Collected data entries
========
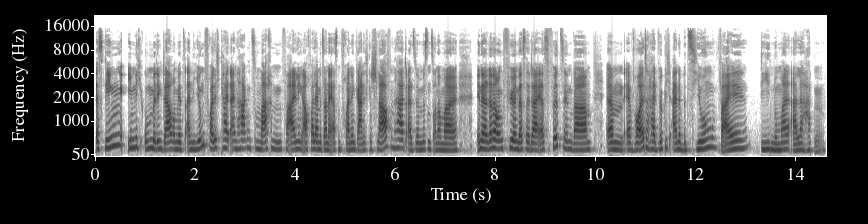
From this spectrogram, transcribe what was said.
es ging ihm nicht unbedingt darum, jetzt an die Jungfräulichkeit einen Haken zu machen, vor allen Dingen auch, weil er mit seiner ersten Freundin gar nicht geschlafen hat. Also wir müssen uns auch nochmal in Erinnerung führen, dass er da erst 14 war. Ähm, er wollte halt wirklich eine Beziehung, weil die nun mal alle hatten.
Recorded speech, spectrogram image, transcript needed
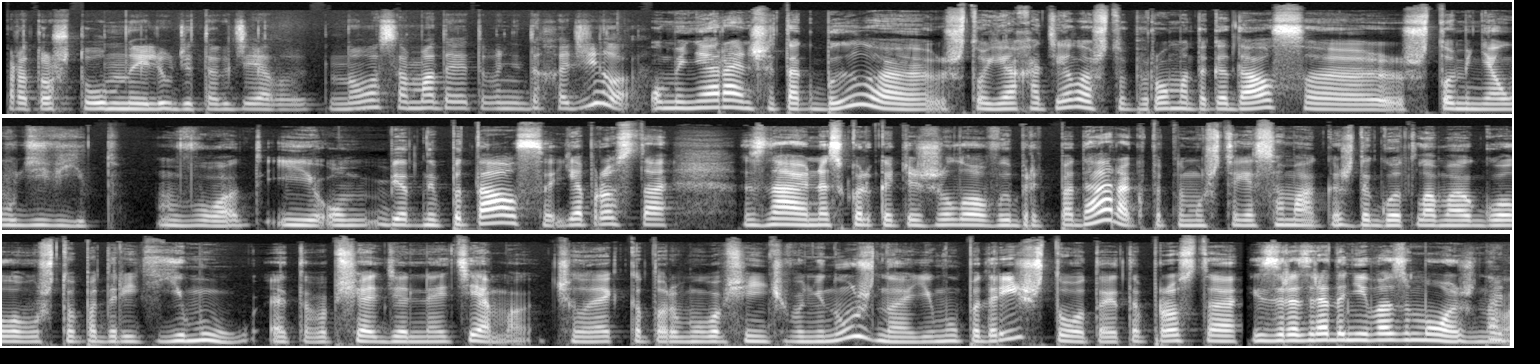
про то, что умные люди так делают, но сама до этого не доходила. У меня раньше так было, что я хотела, чтобы Рома догадался, что меня удивит. Вот, и он, бедный, пытался. Я просто знаю, насколько тяжело выбрать подарок, потому что я сама каждый год ломаю голову, что подарить ему. Это вообще отдельная тема. Человек, которому вообще ничего не нужно, ему подарить что-то, это просто из разряда невозможного.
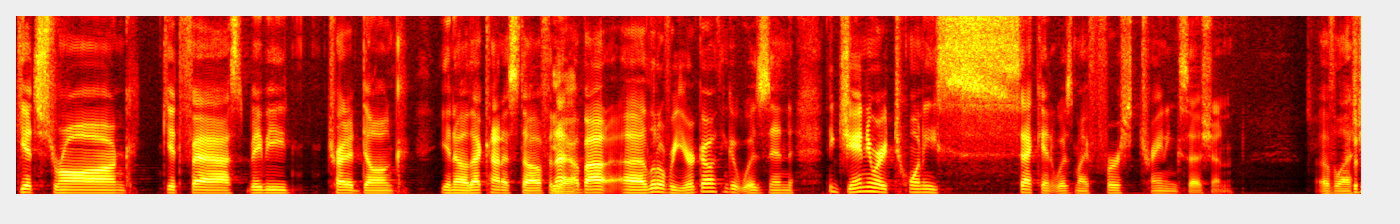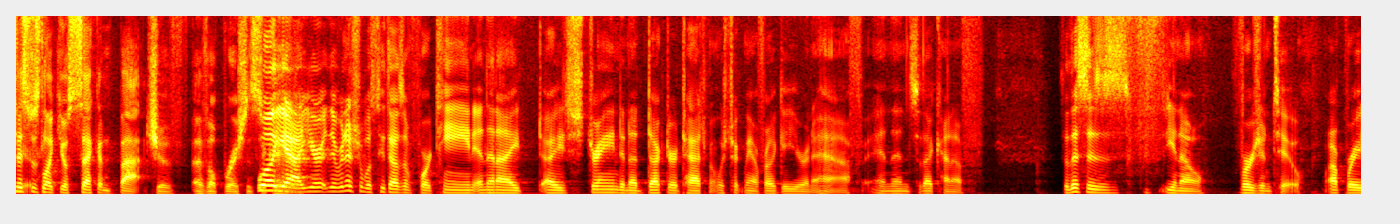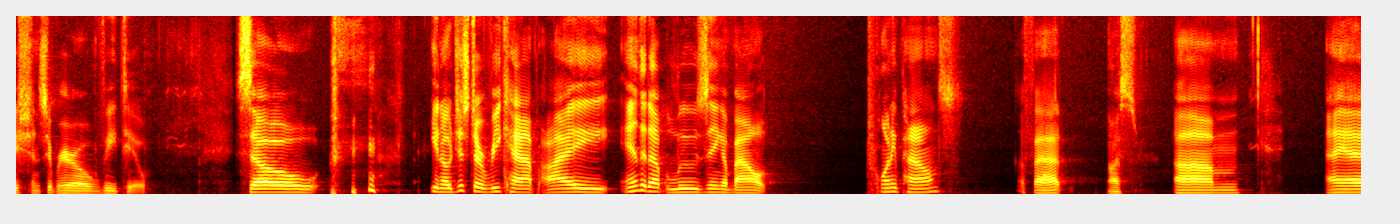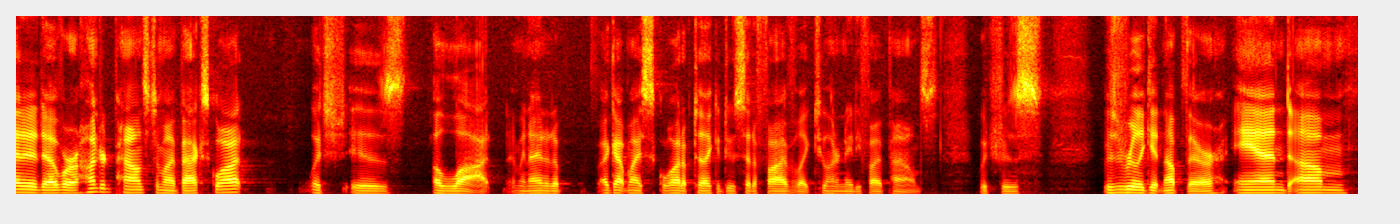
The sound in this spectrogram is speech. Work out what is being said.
get strong, get fast, maybe try to dunk, you know, that kind of stuff. And Yeah. that about uh, a little over a year ago, I think it was in I think January 22nd was my first training session of last But year. this was like your second batch of of operations. Well, yeah, your the initial was 2014, and then I I strained an adductor attachment, which took me out for like a year and a half, and then so that kind of so this is you know version two, Operation Superhero V two. So, you know, just to recap, I ended up losing about 20 pounds of fat. nice. Um, I added over 100 pounds to my back squat, which is a lot. I mean, I ended up, I got my squat up to I could do a set of five, like 285 pounds, which was, was really getting up there. And, um,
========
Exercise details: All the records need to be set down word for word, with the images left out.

Answer to this task:
From this spectrogram, transcribe what was said.
es ging ihm nicht unbedingt darum, jetzt an die Jungfräulichkeit einen Haken zu machen, vor allen Dingen auch, weil er mit seiner ersten Freundin gar nicht geschlafen hat. Also wir müssen uns auch nochmal in Erinnerung führen, dass er da erst 14 war. Ähm, er wollte halt wirklich eine Beziehung, weil die nun mal alle hatten.
Recorded speech, spectrogram image, transcript needed
про то, что умные люди так делают, но сама до этого не доходила. У меня раньше так было, что я хотела, чтобы Рома догадался, что меня удивит. Вот, и он, бедный, пытался. Я просто знаю, насколько тяжело выбрать подарок, потому что я сама каждый год ломаю голову, что подарить ему. Это вообще отдельная тема. Человек, которому вообще ничего не нужно, ему подарить что-то, это просто из разряда невозможного.
The sound in this spectrogram is speech. Work out what is being said.
get strong, get fast, maybe try to dunk, you know, that kind of stuff. And Yeah. that about uh, a little over a year ago, I think it was in I think January 22nd was my first training session of last But year. this was like your second batch of of operations. Well, yeah, your the initial was 2014, and then I I strained an adductor attachment, which took me out for like a year and a half, and then so that kind of so this is you know version two, Operation Superhero V two. So, you know, just to recap, I ended up losing about 20 pounds of fat. nice. Um, I added over 100 pounds to my back squat, which is a lot. I mean, I ended up, I got my squat up to I could do a set of five, like 285 pounds, which was, was really getting up there. And, um,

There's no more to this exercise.